VERIZON WANTS TO DUMP RURAL CUSTOMERS?: According to Phillip Dampier, who writes for several Internet sites, including Competition and Consumer News, Verizon CEO Lowell McAdam recently told a Wall Street investor audience that Verizon’s future earnings and focus should be primarily on the wireless side of the business, because that is where there is serious money to be made. Dampier says that McAdam’s leadership challenges the long-standing telephone company philosophy of earning a stable, predictable profit as Verizon did when it was a regulated monopoly. Instead, McAdam shifted the work culture towards an obsession with shareholder value. Some of the most revealing commentary from McAdam came in response to questions about what Verizon plans to do with its enormous landline phone network, dominant in the northeastern United States, Dampier said. He added that: “In comments sure to alarm rural Verizon customers from Massachusetts to Virginia, McAdam clearly signaled the company is laying the groundwork to abandon its rural phone network (and DSL broadband) as soon as regulators allow. ‘In [...] areas that are more rural and more sparsely populated, we have got [a wireless 4G] LTE built that will handle all of those services and so we are going to cut the copper off there.’ McAdam said,. “We are going to do it over wireless. So I am going to be really shrinking the amount of copper we have out there and then I can focus the investment on that to improve the performance of it.”
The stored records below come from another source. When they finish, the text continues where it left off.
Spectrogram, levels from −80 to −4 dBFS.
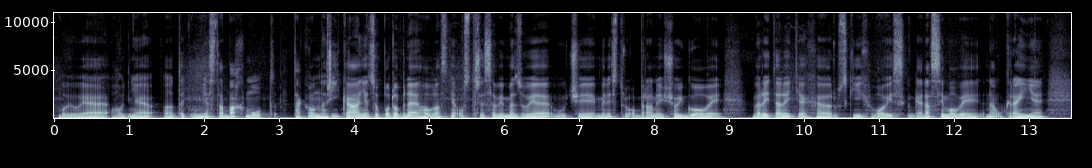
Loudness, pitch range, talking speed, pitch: -20 LUFS, 85-90 Hz, 115 wpm, 85 Hz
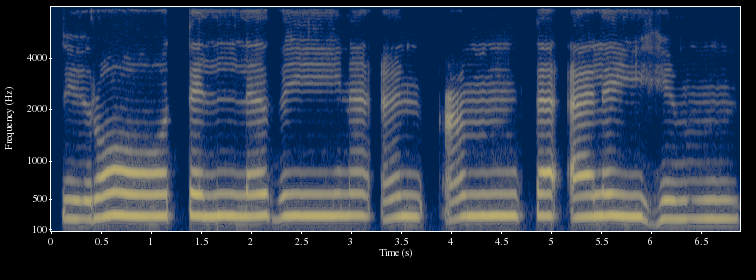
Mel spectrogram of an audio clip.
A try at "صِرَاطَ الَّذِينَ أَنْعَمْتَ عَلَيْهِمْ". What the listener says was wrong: எல்லாத்தையும் உடைக்கப்படாது. அந்த சவுண்ட் மட்டும் தான் உடைக்கணும். أنعمت عليهم. صراط الذين أنعمت அந்த ஓதல் பிழை.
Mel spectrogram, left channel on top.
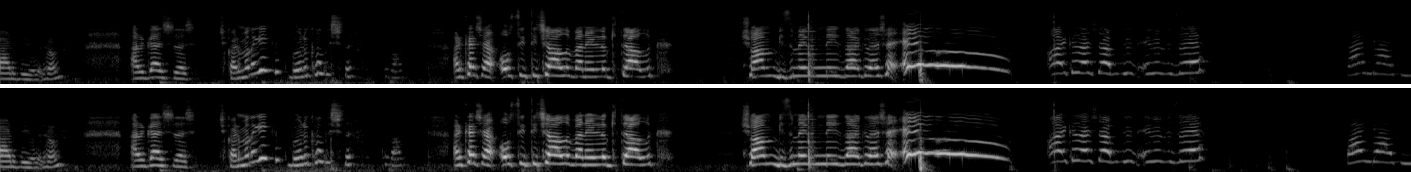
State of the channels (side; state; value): left; quieter; 4.1 dB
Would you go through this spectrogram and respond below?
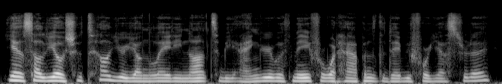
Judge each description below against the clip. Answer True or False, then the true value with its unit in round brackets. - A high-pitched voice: False (155 Hz)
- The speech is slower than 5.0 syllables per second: False (6.0 syllables/s)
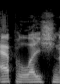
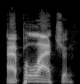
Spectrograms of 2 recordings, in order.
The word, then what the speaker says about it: Appalachia: and they'd be like I can't say it like that try just say throw an Apple at you there you throw an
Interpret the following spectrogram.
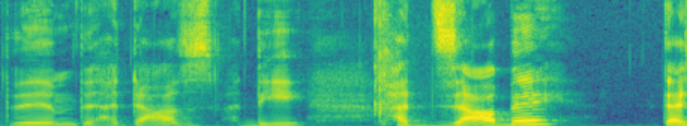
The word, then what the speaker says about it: Hadzabe: A very remote, difficult to reach people group, and I believe you called them the Hadzabe. Did I say it right, Williams? Got you. Hadzabe.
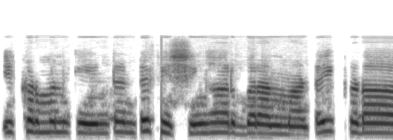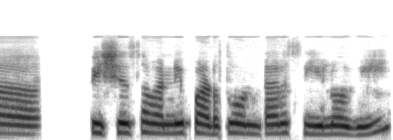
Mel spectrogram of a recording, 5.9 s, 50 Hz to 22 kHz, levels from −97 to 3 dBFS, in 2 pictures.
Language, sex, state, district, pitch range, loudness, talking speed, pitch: Telugu, female, Andhra Pradesh, Visakhapatnam, 250-290 Hz, -16 LUFS, 130 wpm, 265 Hz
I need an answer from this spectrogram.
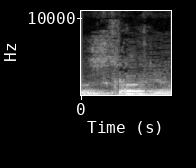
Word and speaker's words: Liscano: How do you say it, Liscano?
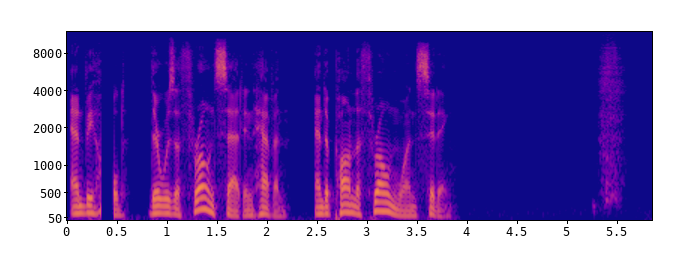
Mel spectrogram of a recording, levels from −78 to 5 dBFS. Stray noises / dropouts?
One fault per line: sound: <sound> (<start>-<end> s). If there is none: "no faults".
sound: dropout (0.3-0.5 s)
sound: sniff (5.2-5.6 s)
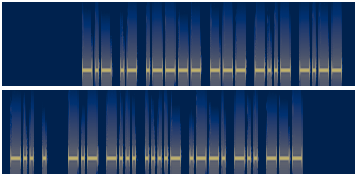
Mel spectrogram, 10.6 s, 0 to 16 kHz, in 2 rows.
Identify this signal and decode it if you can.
Morse code, heard as a keyed tone, about 25 wpm, 700 Hz. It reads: KA1OXY DE KB4PDO
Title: USA Callsign DE Callsign - 6 Characters - 25wpm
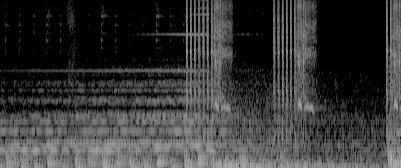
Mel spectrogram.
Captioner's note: <i> camera shutter clicking</i>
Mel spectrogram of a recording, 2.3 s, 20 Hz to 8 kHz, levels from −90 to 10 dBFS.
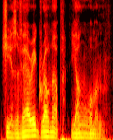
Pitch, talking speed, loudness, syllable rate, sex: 95 Hz, 210 wpm, -16 LUFS, 5.1 syllables/s, male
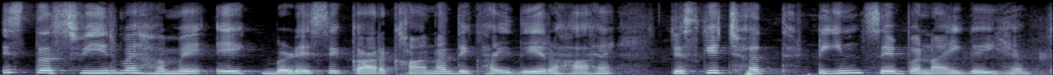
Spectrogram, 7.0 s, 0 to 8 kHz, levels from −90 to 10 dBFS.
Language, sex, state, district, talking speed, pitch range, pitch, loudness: Hindi, male, Bihar, Samastipur, 160 wpm, 180-235 Hz, 205 Hz, -15 LUFS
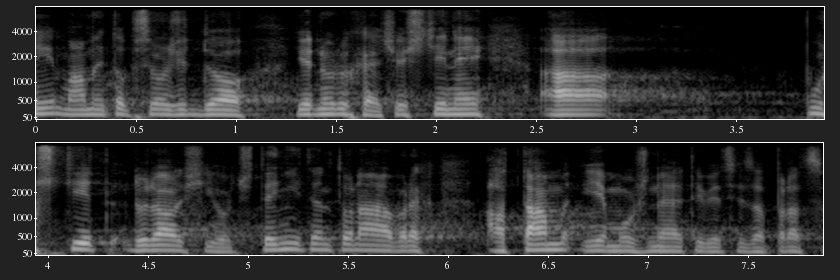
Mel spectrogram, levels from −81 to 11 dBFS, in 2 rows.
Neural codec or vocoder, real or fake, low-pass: codec, 24 kHz, 3.1 kbps, DualCodec; fake; 7.2 kHz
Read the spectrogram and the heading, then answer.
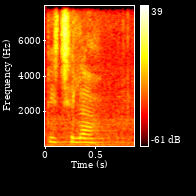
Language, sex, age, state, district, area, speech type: Hindi, female, 30-45, Uttar Pradesh, Azamgarh, rural, read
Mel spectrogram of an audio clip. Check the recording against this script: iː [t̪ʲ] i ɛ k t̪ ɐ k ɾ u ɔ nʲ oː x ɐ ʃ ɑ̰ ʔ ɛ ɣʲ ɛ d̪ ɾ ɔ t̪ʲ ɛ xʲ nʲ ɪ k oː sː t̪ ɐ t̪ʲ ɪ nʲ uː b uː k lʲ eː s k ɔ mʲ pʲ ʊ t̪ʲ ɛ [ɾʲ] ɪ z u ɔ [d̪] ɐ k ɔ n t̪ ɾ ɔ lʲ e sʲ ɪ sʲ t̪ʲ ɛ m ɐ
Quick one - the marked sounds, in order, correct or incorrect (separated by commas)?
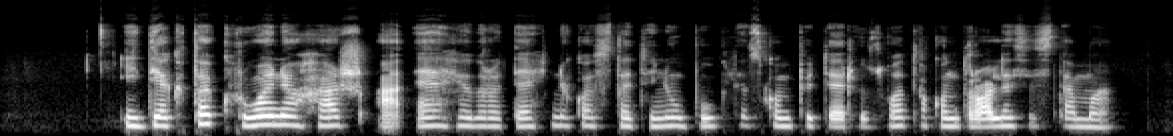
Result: incorrect, correct, incorrect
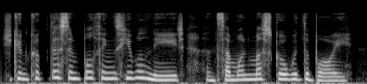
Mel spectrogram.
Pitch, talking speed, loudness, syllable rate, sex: 235 Hz, 275 wpm, -16 LUFS, 5.8 syllables/s, female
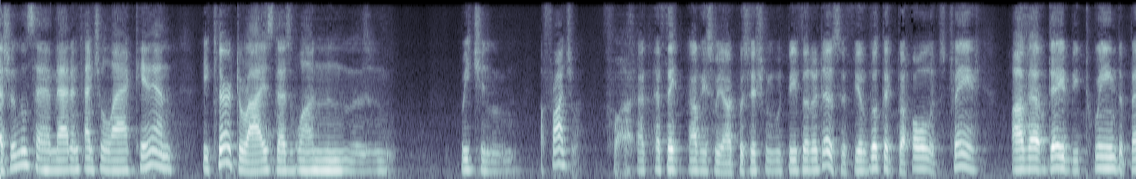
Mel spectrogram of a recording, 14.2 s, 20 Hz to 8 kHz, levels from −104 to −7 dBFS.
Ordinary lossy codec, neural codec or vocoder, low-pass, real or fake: AAC, 48 kbps; codec, 16 kHz, 0.5 kbps, FunCodec, trained on LibriTTS, 25 frames a second; 7.2 kHz; fake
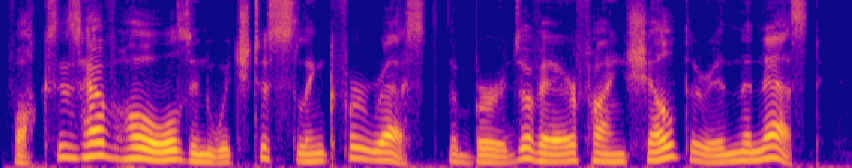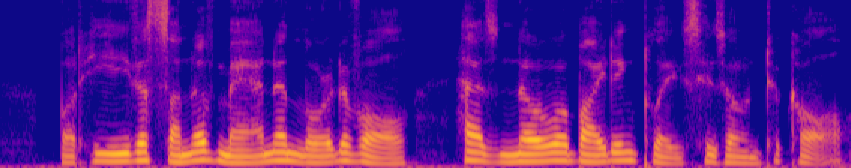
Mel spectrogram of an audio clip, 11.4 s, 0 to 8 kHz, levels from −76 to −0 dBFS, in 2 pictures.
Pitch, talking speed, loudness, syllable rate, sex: 130 Hz, 190 wpm, -17 LUFS, 4.0 syllables/s, male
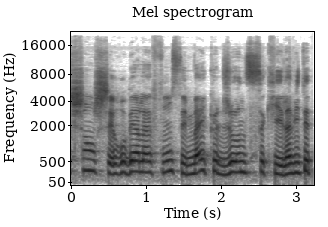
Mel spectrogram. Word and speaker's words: Michael: Alors, c'est Michael parce que ça s'écrit M-I-C-H-A-E-L. Mais effectivement, ma mère n'arrivait pas à dire Michael, donc elle m'appelait Michel. Parce qu'en France, l'équivalent, c'est Michel.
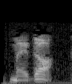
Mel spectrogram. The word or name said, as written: medoc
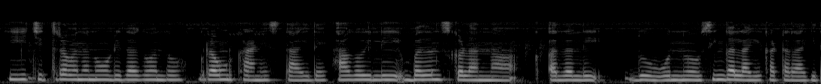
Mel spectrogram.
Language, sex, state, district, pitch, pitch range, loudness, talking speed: Kannada, female, Karnataka, Mysore, 205 Hz, 200-215 Hz, -34 LUFS, 115 wpm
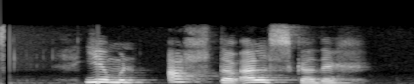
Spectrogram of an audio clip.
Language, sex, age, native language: Icelandic, female, 10, Icelandic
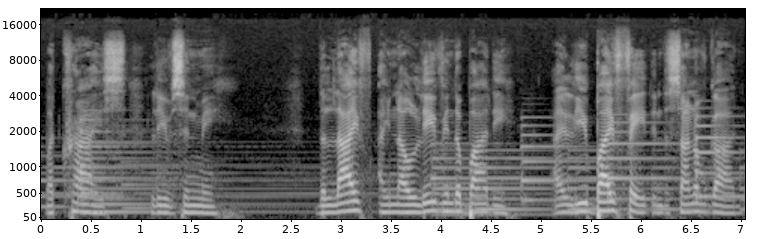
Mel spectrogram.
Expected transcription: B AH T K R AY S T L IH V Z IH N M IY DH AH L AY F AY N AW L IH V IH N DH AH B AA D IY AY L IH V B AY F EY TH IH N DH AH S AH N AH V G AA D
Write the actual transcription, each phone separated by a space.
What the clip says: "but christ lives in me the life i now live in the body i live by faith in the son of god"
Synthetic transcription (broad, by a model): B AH T K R AY S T L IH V S IH N M IY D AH L AY F AY N AW L IH V IH N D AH B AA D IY AY L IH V B AY F EY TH IH N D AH S AH N AH V G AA D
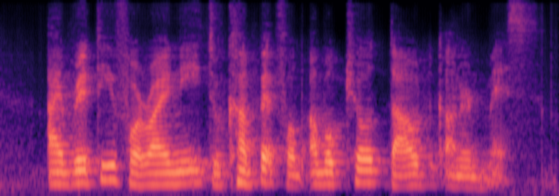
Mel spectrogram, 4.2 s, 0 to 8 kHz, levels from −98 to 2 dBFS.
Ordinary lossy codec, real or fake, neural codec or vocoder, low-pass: none; fake; codec, 16 kHz, 0.5 kbps, X-Codec, HuBERT features, trained on LibriSpeech; none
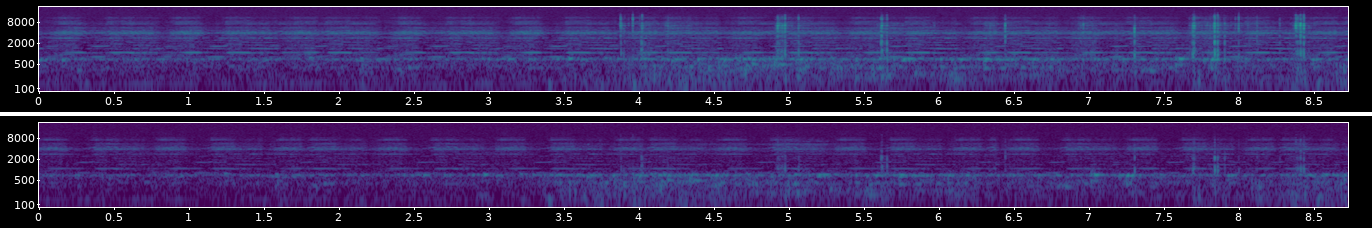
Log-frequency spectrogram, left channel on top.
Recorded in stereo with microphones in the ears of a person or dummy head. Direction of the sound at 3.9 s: 85° left.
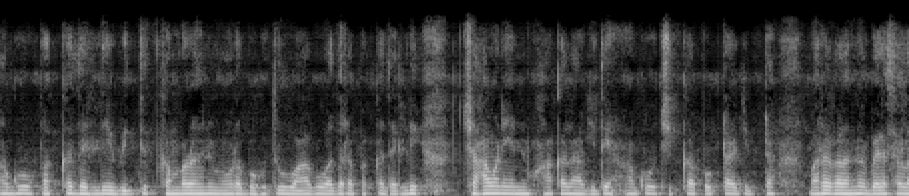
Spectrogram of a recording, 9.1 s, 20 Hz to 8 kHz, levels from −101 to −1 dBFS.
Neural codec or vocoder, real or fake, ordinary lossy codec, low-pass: codec, 16 kHz, 4 kbps, X-Codec, WavLM features, trained on Multilingual LibriSpeech; fake; none; 7.2 kHz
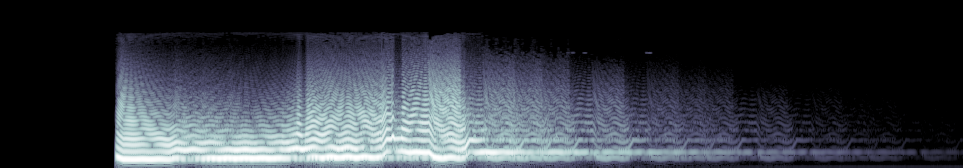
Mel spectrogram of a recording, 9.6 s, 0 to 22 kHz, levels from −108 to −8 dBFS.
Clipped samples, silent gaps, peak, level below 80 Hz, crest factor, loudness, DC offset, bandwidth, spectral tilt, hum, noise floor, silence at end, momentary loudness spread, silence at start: under 0.1%; none; 0 dBFS; -68 dBFS; 14 dB; -12 LUFS; under 0.1%; 5 kHz; -10.5 dB/octave; none; -87 dBFS; 3.35 s; 16 LU; 1.15 s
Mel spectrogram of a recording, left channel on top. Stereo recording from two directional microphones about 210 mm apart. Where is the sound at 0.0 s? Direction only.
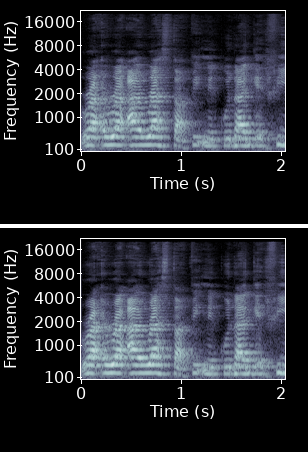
20° right (ahead or behind).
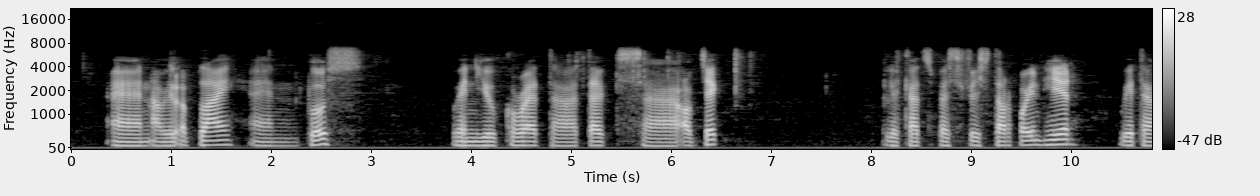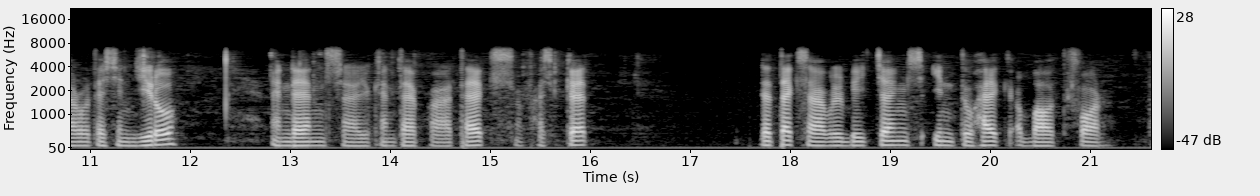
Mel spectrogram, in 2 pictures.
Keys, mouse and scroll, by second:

FCC ADOPTS ORDER ON ASSESSMENT, COLLECTION OF FY 2012 REGULATORY FEES: The FCC has adopted a Report and Order (R&O) regarding the assessment and collection of $339,844,000 in regulatory fees for Fiscal Year (FY) 2012. In this annual regulatory fee proceeding, the FCC retained many of the current methods, policies, and procedures for collecting in prior years. The FCC expects to collect these fees during a September 2012 filing window. In the R&O, the FCC addresses the following issues:
(1) incorporating 2010 Census data into its broadcast population data,
(2) assessing a regulatory fee for each broadcasting facility operating either in an analog or digital mode (but not both) for Low Power, Class A, and TV Translators/Boosters,
(3) maintaining the FY 2012 Interstate Telecommunications Service Provider (ITSP) fee rate at the same level as in FY 2011,
(4) using an online filing system for the filing of requests for a refund, waiver, fee reduction, or deferment of payment of an application or regulatory fee,
(5) maintaining the Commercial Mobile Radio Service (CMRS) Messaging Service at the rate of $.08 per subscriber, and
(6) the Commission will continue to promote greater use of technology (and less use of paper) in improving its regulatory fee notification and collection processes.